It then — relying on the honor system to ensure those responding were actually public safety officers — asks a series of questions. Like:

  • "What effect do you think the passage of the White House’s currently proposed legislation would have in improving police officer safety?" ("None": 60 percent)
  • "What effect do you think a federal ban on manufacture and sale of some semi-automatic firearms, termed by some as "assault weapons," would have on reducing violent crime?" ("None": 70 percent)
  • "Do you think a federal ban on manufacture and sale of ammunition magazines that hold more than 10 rounds would reduce violent crime?" ("No": 96 percent)
  • "Do you think that a federal law prohibiting private, non-dealer transfers of firearms between individuals would reduce violent crime?" ("No": 80 percent)

There is not, however, a question about the effect of more background checks on violent crime. Saletan thinks that maybe the NRA used that last question above, but there's a very big difference between "prohibiting private, non-dealer transfers" and "having background checks at gun shows."

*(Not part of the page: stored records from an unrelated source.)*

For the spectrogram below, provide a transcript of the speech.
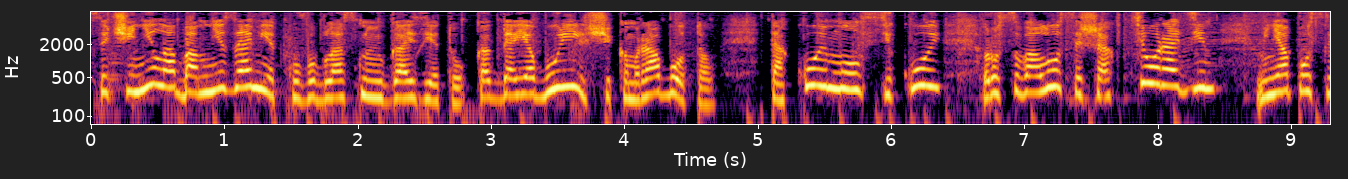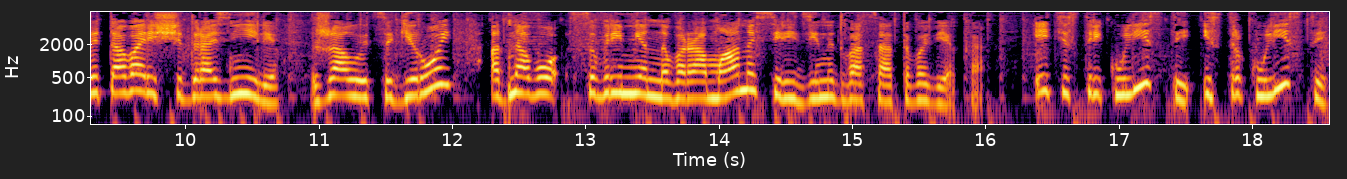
сочинил обо мне заметку в областную газету, когда я бурильщиком работал. Такой, мол, секой, русоволосый шахтер один. Меня после товарища дразнили, жалуется герой одного современного романа середины XX века. Эти стрекулисты и строкулисты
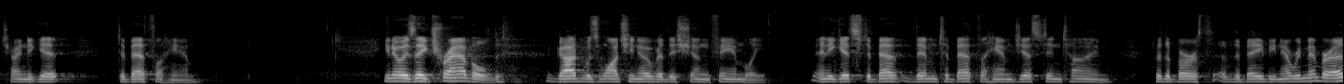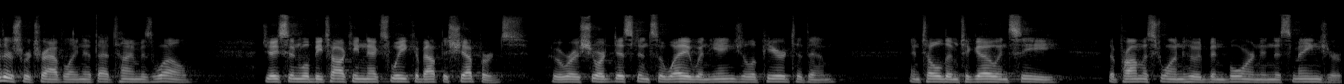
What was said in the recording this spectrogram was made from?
trying to get to Bethlehem. You know, as they traveled, God was watching over this young family, and He gets to Beth- them to Bethlehem just in time for the birth of the baby. Now, remember, others were traveling at that time as well. Jason will be talking next week about the shepherds who were a short distance away when the angel appeared to them and told them to go and see the promised one who had been born in this manger.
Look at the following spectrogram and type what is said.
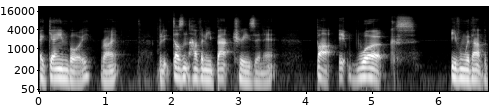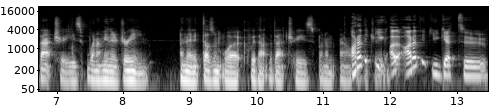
a Game Boy, right? But it doesn't have any batteries in it, but it works even without the batteries when I'm in a dream, and then it doesn't work without the batteries when I'm out. I don't think you. I, I don't think you get to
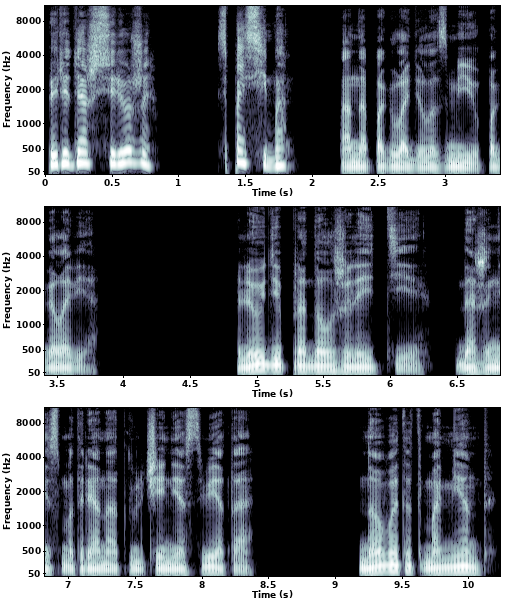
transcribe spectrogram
«Передашь Сереже? Спасибо», — она погладила змею по голове. Люди продолжили идти, даже несмотря на отключение света. Но в этот момент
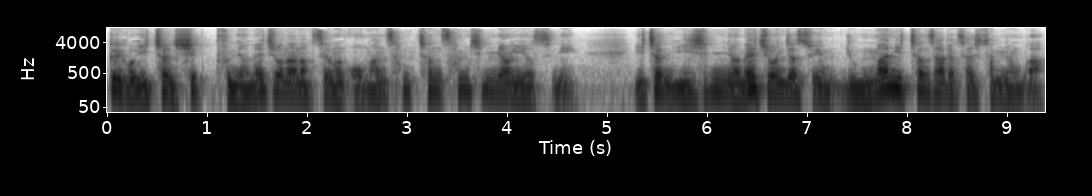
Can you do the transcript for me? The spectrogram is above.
그리고 2019년에 지원한 학생은 53,030명이었으니 2020년에 지원자 수인 62,443명과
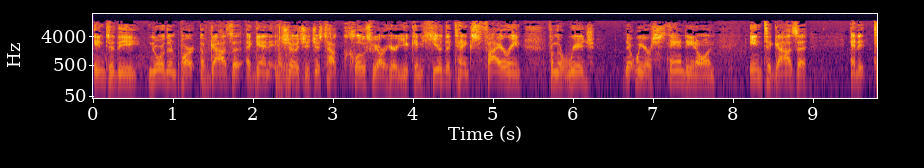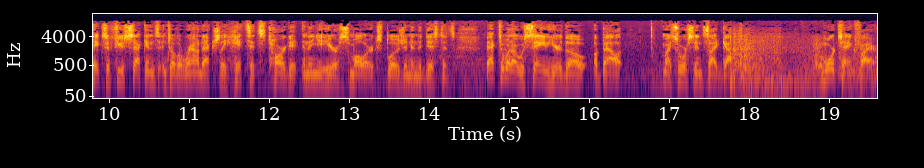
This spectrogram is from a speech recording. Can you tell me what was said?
into the northern part of Gaza. Again, it shows you just how close we are here. You can hear the tanks firing from the ridge that we are standing on into Gaza. And it takes a few seconds until the round actually hits its target, and then you hear a smaller explosion in the distance. Back to what I was saying here, though, about my source inside Gaza. More tank fire.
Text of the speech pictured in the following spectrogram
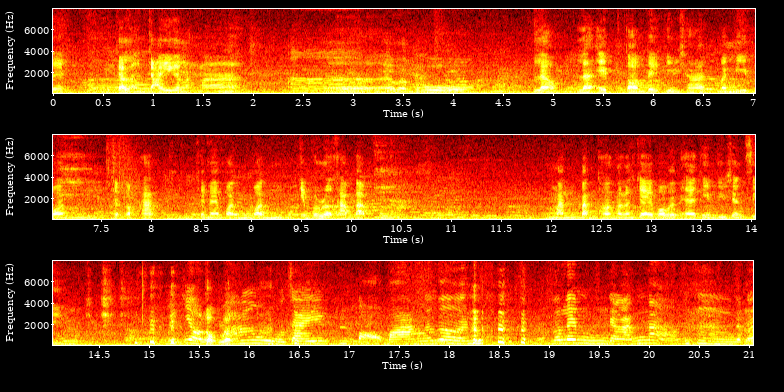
เลยกำลังใจกำลังมาอ่าเออแล้วแบบโอ้โห แล้วและไอตอนเบรกทีมชาติมันมีบอลจักรพรรดิใช่ไหมบอลบอลเอ็มเพอเรอร์ครับแบบอืมมันบั่นทอนกำลังใจเพราะไปแพ้ทีมดิวิชั่นสี่ไม่เกี่ยวหรตอกกเลยว้าวใจเปราะบางเหลือเกิน ก็เล่นอย่างนั้นน่ะอืมเดี๋ยวก็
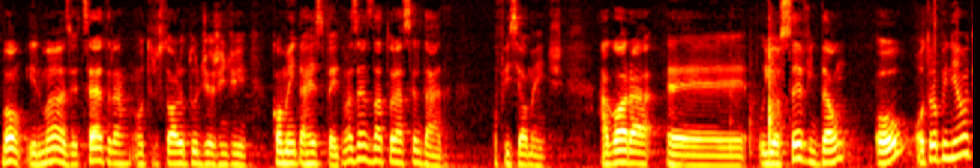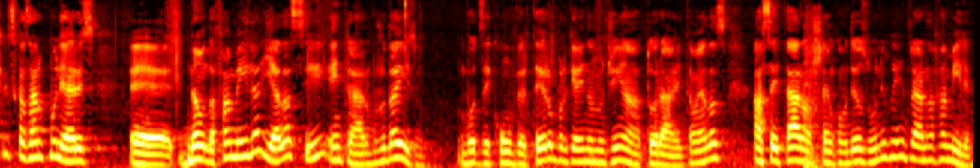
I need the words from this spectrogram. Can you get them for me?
Bom, irmãs, etc. Outra história, outro dia a gente comenta a respeito. Mas antes da Torá ser dada, oficialmente. Agora, é, o Yosef, então, ou outra opinião é que eles casaram com mulheres é, não da família e elas se entraram no judaísmo. Não vou dizer converteram porque ainda não tinha a Torá. Então elas aceitaram Hashem como Deus único e entraram na família.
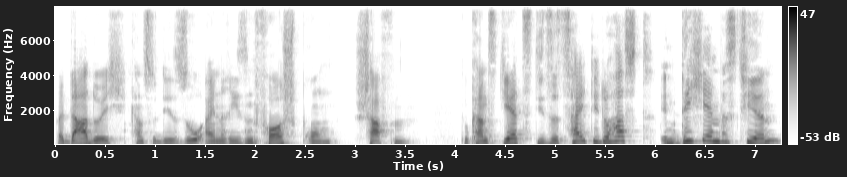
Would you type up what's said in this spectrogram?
Weil dadurch kannst du dir so einen riesen Vorsprung schaffen. Du kannst jetzt diese Zeit, die du hast, in dich investieren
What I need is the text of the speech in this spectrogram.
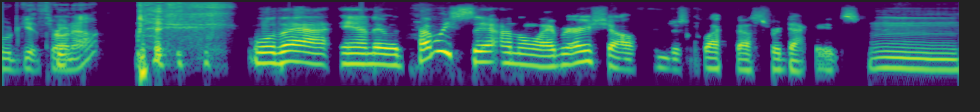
would get thrown out. Well, that, and it would probably sit on the library shelf and just collect dust for decades. Hmm.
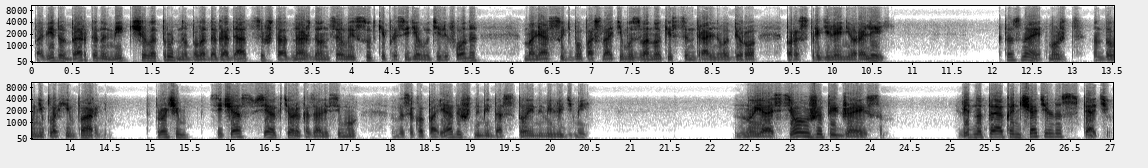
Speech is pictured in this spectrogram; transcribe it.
По виду Бертона Митчелла трудно было догадаться, что однажды он целые сутки просидел у телефона, моля судьбу послать ему звонок из Центрального бюро по распределению ролей. Кто знает, может, он был неплохим парнем. Впрочем, сейчас все актеры казались ему высокопорядочными, достойными людьми. «Ну и осел же ты, Джейсон! Видно, ты окончательно спятил.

There is a question that reads, "Would requiring mental health background checks on prospective buyers in all gun sales from federally-licensed dealers reduce instances of mass shooting incidents?" A plurality of the police and police impersonators taking the survey said no to that one, too, which is too bad since the NRA supports that proposal.

As referred to in this ad:

An ungenerous interpreter would suggest the evidence at hand indicates that the NRA is participating in politics, and perhaps not terribly seriously.

This article is from the archive of our partner The Wire.